So it’s tuesday again and I’d like to welcome you all back but I’d also like to welcome to the stage someone new. A small company from Lancashire named “Magma Sauces”, who make several fairly standard kinds of chilli condiment. And this:
Jalapeño Sour Mango.
Nothing with crazy hot peppers but a company doesn’t need them to attract my attention. Not when they can do something crazy and unexpected with a common variety like this. And definitely not when it also happens to blend two of my favourite flavours.
So, given how excited I am by this particular sauce of theirs, I’m going to dive right into the tasting today. To be utterly frank with you, I just don’t have the patience not to.
It’s quick to pour but still decently thick, with tiny, sriracha-like grains suspended in its more liquid bulk. Its aroma is sweet and fruity, while its appearance is an interestingly yellow shade of green. One which suggests that it isn’t the mangoes that are sour.
And indeed, looking at its ingredients list, only its mango powder and cider vinegar could possibly be causing that yellower colour:
Green Bell Peppers (28%), Jalapenos (23%), Organic Apple Cider Vinegar, Sugar, Green Chillies, Mango Powder, Salt.
Everything else is either green or colourless, including my least favourite variety of bell peppers, but we’ll talk about what they bring to the sauce in a moment. First, I want to get my first impression out the way: This tastes very chinese.
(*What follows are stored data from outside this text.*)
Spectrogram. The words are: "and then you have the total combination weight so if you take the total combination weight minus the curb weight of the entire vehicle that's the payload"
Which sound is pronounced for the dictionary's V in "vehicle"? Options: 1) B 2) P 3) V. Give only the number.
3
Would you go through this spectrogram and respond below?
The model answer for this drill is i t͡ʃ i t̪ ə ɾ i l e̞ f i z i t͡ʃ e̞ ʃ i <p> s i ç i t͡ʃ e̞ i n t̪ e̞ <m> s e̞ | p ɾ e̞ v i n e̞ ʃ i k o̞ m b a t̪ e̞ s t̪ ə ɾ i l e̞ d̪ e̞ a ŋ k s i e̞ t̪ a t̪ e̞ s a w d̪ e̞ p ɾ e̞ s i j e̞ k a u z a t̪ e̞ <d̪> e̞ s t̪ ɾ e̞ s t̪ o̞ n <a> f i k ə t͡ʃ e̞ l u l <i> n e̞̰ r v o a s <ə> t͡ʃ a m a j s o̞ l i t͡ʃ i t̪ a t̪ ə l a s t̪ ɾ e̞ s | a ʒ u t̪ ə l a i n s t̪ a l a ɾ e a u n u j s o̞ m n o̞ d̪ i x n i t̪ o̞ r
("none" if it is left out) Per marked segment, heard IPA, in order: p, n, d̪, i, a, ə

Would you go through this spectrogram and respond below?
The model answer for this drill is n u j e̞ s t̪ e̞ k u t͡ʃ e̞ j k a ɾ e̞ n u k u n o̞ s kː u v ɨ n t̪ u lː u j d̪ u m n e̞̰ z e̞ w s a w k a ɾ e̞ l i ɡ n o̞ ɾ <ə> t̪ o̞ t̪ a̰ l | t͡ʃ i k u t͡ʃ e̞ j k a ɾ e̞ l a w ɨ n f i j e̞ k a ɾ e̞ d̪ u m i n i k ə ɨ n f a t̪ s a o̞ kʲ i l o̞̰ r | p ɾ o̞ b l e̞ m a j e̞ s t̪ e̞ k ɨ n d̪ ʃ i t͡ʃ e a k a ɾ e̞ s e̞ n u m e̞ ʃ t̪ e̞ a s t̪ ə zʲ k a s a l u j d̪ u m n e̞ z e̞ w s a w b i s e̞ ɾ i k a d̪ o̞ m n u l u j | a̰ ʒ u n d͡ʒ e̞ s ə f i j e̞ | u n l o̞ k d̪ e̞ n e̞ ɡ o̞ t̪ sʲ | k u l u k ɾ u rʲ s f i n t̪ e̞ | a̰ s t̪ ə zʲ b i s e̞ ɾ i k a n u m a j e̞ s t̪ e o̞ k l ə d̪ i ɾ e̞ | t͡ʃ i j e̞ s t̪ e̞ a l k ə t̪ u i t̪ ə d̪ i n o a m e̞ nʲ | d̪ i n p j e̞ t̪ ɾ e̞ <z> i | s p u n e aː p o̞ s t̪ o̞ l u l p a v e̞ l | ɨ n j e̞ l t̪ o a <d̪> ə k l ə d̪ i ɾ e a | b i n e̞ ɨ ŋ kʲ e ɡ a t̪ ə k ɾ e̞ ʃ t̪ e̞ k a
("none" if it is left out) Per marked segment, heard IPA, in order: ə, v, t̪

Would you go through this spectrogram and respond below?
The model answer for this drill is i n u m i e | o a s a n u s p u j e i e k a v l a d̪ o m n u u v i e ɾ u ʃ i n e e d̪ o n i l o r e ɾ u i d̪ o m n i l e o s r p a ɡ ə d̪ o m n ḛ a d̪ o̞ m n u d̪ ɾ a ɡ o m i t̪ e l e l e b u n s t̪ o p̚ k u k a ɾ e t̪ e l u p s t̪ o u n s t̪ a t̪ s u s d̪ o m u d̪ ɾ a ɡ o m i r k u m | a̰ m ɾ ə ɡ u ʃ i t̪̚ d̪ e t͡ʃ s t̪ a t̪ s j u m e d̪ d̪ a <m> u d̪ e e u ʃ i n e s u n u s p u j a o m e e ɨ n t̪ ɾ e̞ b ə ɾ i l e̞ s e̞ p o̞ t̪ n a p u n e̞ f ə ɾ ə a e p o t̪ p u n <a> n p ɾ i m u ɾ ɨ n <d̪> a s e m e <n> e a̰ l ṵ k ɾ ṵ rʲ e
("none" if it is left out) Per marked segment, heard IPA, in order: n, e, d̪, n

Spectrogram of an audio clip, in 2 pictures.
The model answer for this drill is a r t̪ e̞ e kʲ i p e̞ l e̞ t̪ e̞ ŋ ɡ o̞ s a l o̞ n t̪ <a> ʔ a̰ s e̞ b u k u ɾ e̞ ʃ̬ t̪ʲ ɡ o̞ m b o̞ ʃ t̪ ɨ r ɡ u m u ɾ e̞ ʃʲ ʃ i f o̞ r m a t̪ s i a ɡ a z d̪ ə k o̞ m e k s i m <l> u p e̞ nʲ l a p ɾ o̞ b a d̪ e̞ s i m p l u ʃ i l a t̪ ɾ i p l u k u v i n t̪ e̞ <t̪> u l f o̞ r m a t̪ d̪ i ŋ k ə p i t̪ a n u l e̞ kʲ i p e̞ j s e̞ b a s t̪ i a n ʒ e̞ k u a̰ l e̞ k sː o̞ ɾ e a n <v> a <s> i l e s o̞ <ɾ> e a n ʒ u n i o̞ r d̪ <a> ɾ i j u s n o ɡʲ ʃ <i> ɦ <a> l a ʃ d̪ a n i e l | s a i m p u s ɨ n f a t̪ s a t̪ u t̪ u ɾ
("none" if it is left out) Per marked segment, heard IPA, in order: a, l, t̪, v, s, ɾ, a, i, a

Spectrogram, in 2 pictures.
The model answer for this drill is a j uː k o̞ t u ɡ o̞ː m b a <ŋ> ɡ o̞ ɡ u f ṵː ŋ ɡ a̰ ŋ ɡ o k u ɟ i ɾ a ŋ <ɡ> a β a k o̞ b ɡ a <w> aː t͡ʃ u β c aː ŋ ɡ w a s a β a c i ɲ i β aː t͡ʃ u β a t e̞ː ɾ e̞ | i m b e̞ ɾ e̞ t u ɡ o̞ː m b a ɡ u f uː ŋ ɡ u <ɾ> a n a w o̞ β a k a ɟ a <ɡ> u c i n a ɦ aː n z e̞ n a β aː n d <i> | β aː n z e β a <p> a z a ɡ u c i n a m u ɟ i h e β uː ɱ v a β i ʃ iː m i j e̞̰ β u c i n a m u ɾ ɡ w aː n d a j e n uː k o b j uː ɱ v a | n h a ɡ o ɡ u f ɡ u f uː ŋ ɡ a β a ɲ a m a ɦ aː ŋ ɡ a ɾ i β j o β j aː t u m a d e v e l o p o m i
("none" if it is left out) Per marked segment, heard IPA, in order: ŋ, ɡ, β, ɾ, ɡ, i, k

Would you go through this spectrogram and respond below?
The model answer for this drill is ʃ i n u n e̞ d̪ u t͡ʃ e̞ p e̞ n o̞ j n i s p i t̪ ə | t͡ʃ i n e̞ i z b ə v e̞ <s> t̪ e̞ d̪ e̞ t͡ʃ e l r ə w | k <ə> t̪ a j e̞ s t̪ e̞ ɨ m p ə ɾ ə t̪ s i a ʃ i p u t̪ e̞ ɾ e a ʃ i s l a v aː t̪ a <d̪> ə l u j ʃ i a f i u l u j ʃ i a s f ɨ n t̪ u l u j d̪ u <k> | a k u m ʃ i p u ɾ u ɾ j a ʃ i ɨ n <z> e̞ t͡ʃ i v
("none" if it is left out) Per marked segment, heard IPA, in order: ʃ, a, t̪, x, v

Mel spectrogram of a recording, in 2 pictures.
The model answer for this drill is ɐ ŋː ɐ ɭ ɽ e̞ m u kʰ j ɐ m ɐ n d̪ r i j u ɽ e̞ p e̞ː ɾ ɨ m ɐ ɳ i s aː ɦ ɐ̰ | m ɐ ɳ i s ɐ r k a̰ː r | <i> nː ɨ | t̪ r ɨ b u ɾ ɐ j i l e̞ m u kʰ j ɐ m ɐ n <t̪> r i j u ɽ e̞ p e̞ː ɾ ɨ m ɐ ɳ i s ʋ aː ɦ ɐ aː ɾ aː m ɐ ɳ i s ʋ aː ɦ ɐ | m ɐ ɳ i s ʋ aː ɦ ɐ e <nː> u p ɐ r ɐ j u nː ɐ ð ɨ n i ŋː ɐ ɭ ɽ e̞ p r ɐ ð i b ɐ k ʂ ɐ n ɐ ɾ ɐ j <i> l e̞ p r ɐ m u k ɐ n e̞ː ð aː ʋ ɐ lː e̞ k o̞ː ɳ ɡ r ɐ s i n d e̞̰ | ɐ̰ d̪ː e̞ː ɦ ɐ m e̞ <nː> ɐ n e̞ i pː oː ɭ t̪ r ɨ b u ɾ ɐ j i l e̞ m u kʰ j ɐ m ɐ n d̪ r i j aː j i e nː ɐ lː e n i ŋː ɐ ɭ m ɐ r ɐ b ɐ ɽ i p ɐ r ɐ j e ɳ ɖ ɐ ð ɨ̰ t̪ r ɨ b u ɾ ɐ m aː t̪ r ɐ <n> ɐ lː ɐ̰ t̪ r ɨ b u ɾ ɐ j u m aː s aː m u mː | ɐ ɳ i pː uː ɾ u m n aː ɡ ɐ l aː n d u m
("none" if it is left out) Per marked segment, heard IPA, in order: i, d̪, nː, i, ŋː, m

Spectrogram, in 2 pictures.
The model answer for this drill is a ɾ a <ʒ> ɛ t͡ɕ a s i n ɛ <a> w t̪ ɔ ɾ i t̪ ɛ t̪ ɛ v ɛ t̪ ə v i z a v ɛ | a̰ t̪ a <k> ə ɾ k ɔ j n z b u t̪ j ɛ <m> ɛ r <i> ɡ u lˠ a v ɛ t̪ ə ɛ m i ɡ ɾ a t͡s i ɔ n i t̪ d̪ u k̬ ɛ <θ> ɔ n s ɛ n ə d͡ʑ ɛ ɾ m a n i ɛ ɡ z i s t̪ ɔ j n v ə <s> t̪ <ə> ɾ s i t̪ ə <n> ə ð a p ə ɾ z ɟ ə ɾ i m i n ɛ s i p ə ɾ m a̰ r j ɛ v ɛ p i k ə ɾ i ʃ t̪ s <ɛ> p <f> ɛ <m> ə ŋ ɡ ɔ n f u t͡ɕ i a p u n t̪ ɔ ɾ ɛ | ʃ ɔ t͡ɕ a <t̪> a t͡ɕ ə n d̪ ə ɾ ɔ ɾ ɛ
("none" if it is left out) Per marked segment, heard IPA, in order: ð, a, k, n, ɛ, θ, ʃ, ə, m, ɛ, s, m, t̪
Not like “sweet and sour”, where the sweet often overpowers the sour but like “hot and sour”, where you get both sweetness and a real tang, alongside a bit of heat.
But there’s more. A third one of the five main tastes that comes through a moment later. And that, dear readers, is where the bell peppers come in.
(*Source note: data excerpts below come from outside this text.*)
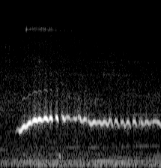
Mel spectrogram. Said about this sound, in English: Stop whistling!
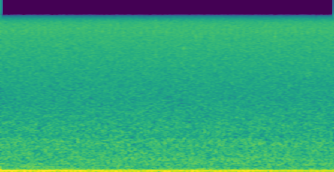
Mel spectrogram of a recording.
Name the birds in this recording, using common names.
Black-capped Chickadee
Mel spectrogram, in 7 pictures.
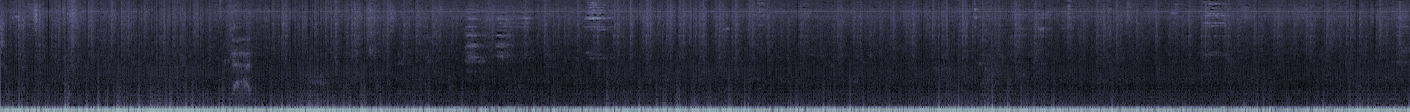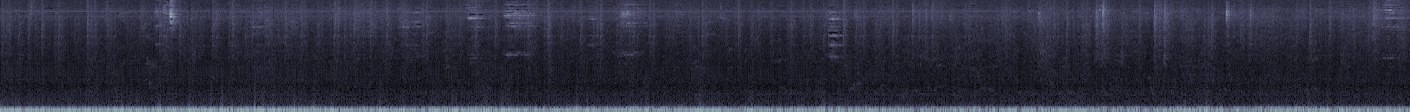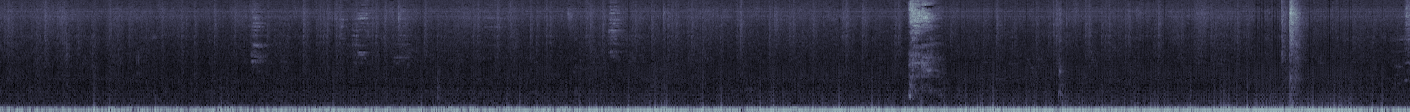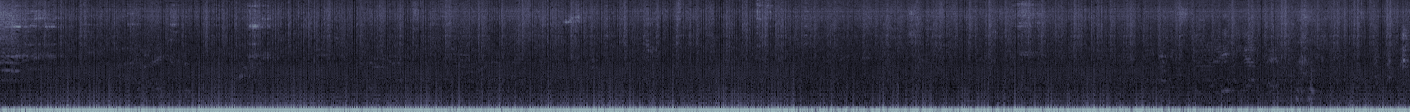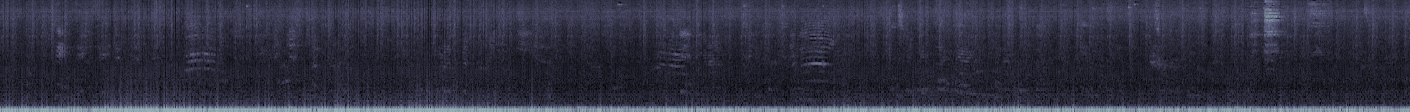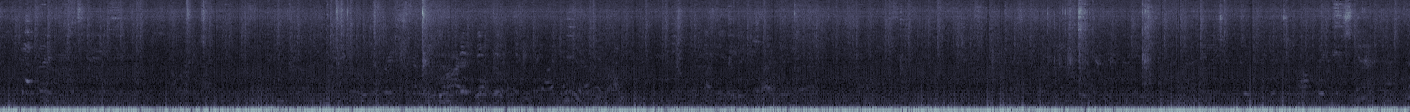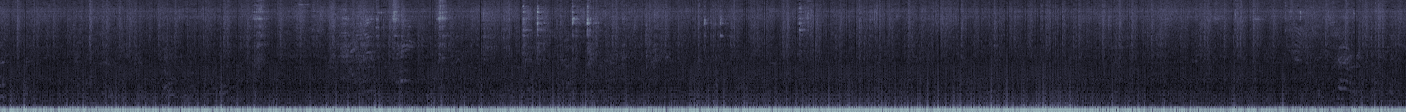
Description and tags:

What they bring to today’s sauce is bitterness and bulk, as the remainder of their green pepper flavour blends in with the chillies. Chillies that already provide a shocking
in the throat and back of the mouth.
I definitely think that the flavour of the Sour Mango sauce would be better without the bell peppers but, given the usual expectation that a green sauce is a mild one, I can totally see why Magma Sauces chose them over greater chilli content. It’s already breaking through the usual heat boundaries of its colour as is.
And it’s not as if it’s an overly bitter sauce, anyway. Some people might well wind up appreciating how it balances out the sweeter start to its flavour, much like it did in last week’s peach product.
What I can say with certainty, though, is that it does a lot to define the useage of this sauce.
A sauce that contains sweet, sour and bitter tastes, with a tiny hint of salt for number four, is just crying out to meet the fifth and final taste that the tongue, itself, can detect: Umami. That savoury meaty, richness found in mushrooms, meats and some varieties of bean.
Yet, while I commonly use the two words interchangeably, not all of flavour can be summed up by the five tastes. The mango’s easing of the transition between the sauce’s sweet, green, grassy start and its tart, tangy, fruity, browned-apple second phase is far more than just sweet followed by sour. And it isn’t the tongue that detects its vegetable finish, either. Odd as it may seem, most of flavour is actually in the nose.
And it’s the intricacies of flavour, not taste, that have the final say in what this sauce goes with.
Bold green flavour pairs well with equally bold meats like peperoni and bacon but the fruitiness of this sauce screams “pork!” to me. Whilst, at the same time, its smoother segments seem like a great fit for hot dogs and, as a whole, I could see it going pretty well on okra fries, a slightly salty egg fried rice or simply in a fried egg sandwich.
Being totally honest, it’s not my favourite of sauces, despite my high hopes going in, but it’s not a bad one, either, and it lives up to everything it says on the bottle.
Three red chillies out of five heat? Check. That’s a high medium for sure.
Jalapeño flavour? Check.
Sour tang? Definite check!
Mango element? Less obviously but it’s there.
And lancashire’s finest homemade chilli sauce? Well, I haven’t seen any other companies out of that particular region…
If you’re looking for a green sauce that’s a bit different, has some fruitiness or a bit of a bite (both in its chilli and its tang), Magma Sauce’s Jalapeno Sour Mango is probably worth giving a go.
It isn’t an all-round, good for all occasions condiment but it’s the sort of unique flavour I could see having a cult following – A small but dedicated fanbase who go out of their way to find anything and everything that it’ll go on. And you’d better believe that I’ve seen a few of those in my time reviewing.
But, speaking of occasions, there’s a reason that I pick today to show you this sauce: It’s chinese new year and, as I was writing my review, it soon became apparent that it was perfect for the holiday.
It was green – A “new” chilli for a new year – but it also had a very chinese flavour and required me to talk about the five tastes. An originally chinese concept.
Everything just seemed to fall into place to make this the perfect post for the lunar new year. So, if you celebrate the holiday, have a great time today and I really hope that you’ve enjoyed what I’ve had to say.